(Beginning of The input)

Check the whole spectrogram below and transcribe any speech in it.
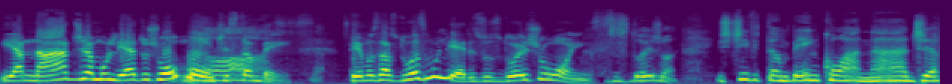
E a Nádia, a mulher do João Montes Nossa. também. Temos as duas mulheres, os dois Joões. Os dois Joões. Estive também com a Nádia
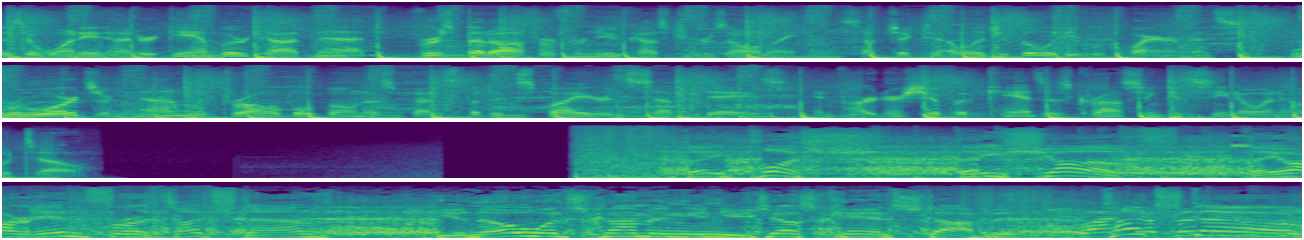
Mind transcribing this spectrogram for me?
visit 1-800-GAMBLER.net. First bet offer for new customers only. Subject to eligibility requirements. Rewards are non-withdrawable bonus bets that expire in seven days. In partnership with Kansas Crossing Casino and Hotel. They push. They shove. They are in for a touchdown. You know what's coming and you just can't stop it. Touchdown.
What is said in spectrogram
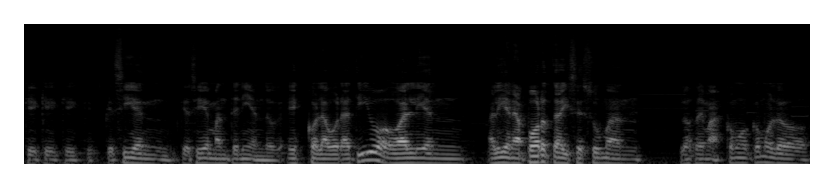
que, que, que, que- que siguen, que siguen manteniendo, ¿es colaborativo o alguien, alguien aporta y se suman los demás? ¿Cómo, cómo lo...?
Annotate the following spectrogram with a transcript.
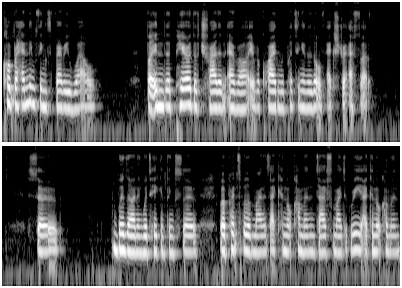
comprehending things very well but in the period of trial and error, it required me putting in a lot of extra effort. So we're learning, we're taking things slow. But a principle of mine is I cannot come and die for my degree. I cannot come and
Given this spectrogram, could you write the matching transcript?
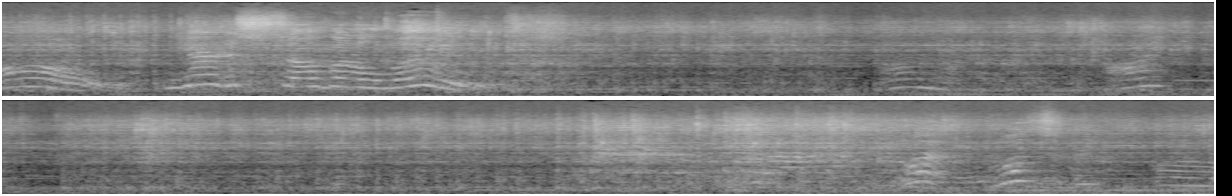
Oh. You're just so gonna lose. Oh my god. What? What's... Uh,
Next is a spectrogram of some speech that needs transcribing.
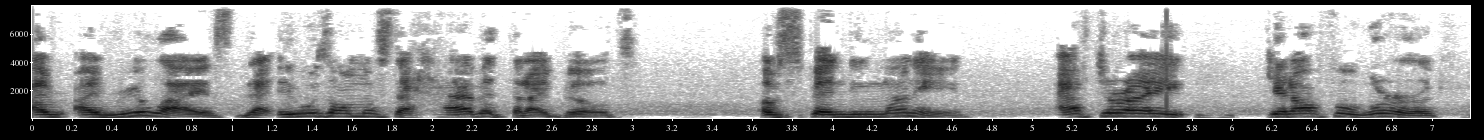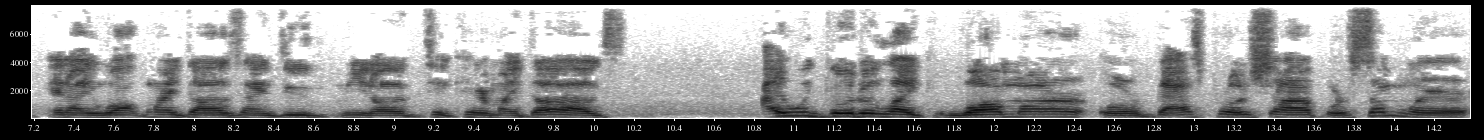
I, I, I realized that it was almost a habit that I built of spending money. After I get off of work and I walk my dogs and I do, you know, take care of my dogs, I would go to like Walmart or Bass Pro Shop or somewhere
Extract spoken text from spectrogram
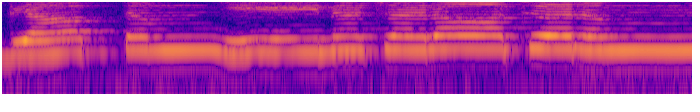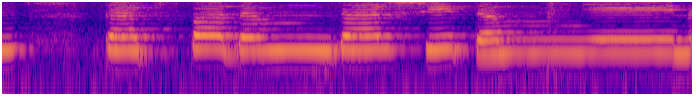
व्याप्तं येन चराचरं तत्पदं दर्शितं येन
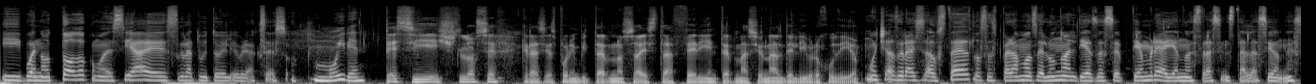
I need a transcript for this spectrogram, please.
Y bueno, todo, como decía, es gratuito y libre acceso. Muy bien. Tessie Schlosser, gracias por invitarnos a esta Feria Internacional del Libro Judío. Muchas gracias a ustedes. Los esperamos del 1 al 10 de septiembre ahí en nuestras instalaciones.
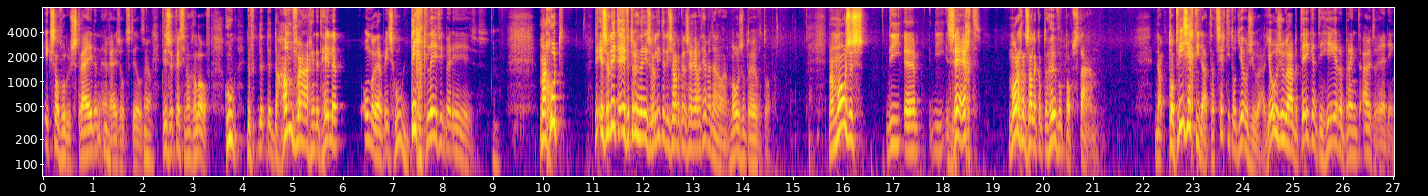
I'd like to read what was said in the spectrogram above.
ik zal voor u strijden en gij zult stil zijn. Het is een kwestie van geloof. Hoe, de, de, de, de hamvraag in dit hele onderwerp is, hoe dicht leef ik bij de Heer Jezus? Ja. Maar goed, de Israëlieten, even terug naar de Israëlieten, die zouden kunnen zeggen, wat hebben we daar nou aan? Mozes op de heuveltop. Maar Mozes, die, uh, die zegt, morgen zal ik op de heuveltop staan. Nou, tot wie zegt hij dat? Dat zegt hij tot Jozua. Jozua betekent de Heere brengt uitredding.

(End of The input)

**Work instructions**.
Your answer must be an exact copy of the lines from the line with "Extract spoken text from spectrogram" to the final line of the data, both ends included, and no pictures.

**Result for this exercise**.
Extract spoken text from spectrogram
व्याप्तं येन चराचरं तत्पदं दर्शितं येन
I need a transcript for this spectrogram, please.
Y bueno, todo, como decía, es gratuito y libre acceso. Muy bien. Tessie Schlosser, gracias por invitarnos a esta Feria Internacional del Libro Judío. Muchas gracias a ustedes. Los esperamos del 1 al 10 de septiembre ahí en nuestras instalaciones.
I'd like to read what was said in the spectrogram above.
ik zal voor u strijden en gij zult stil zijn. Het is een kwestie van geloof. Hoe, de, de, de, de hamvraag in dit hele onderwerp is, hoe dicht leef ik bij de Heer Jezus? Ja. Maar goed, de Israëlieten, even terug naar de Israëlieten, die zouden kunnen zeggen, wat hebben we daar nou aan? Mozes op de heuveltop. Maar Mozes, die, uh, die zegt, morgen zal ik op de heuveltop staan. Nou, tot wie zegt hij dat? Dat zegt hij tot Jozua. Jozua betekent de Heere brengt uitredding.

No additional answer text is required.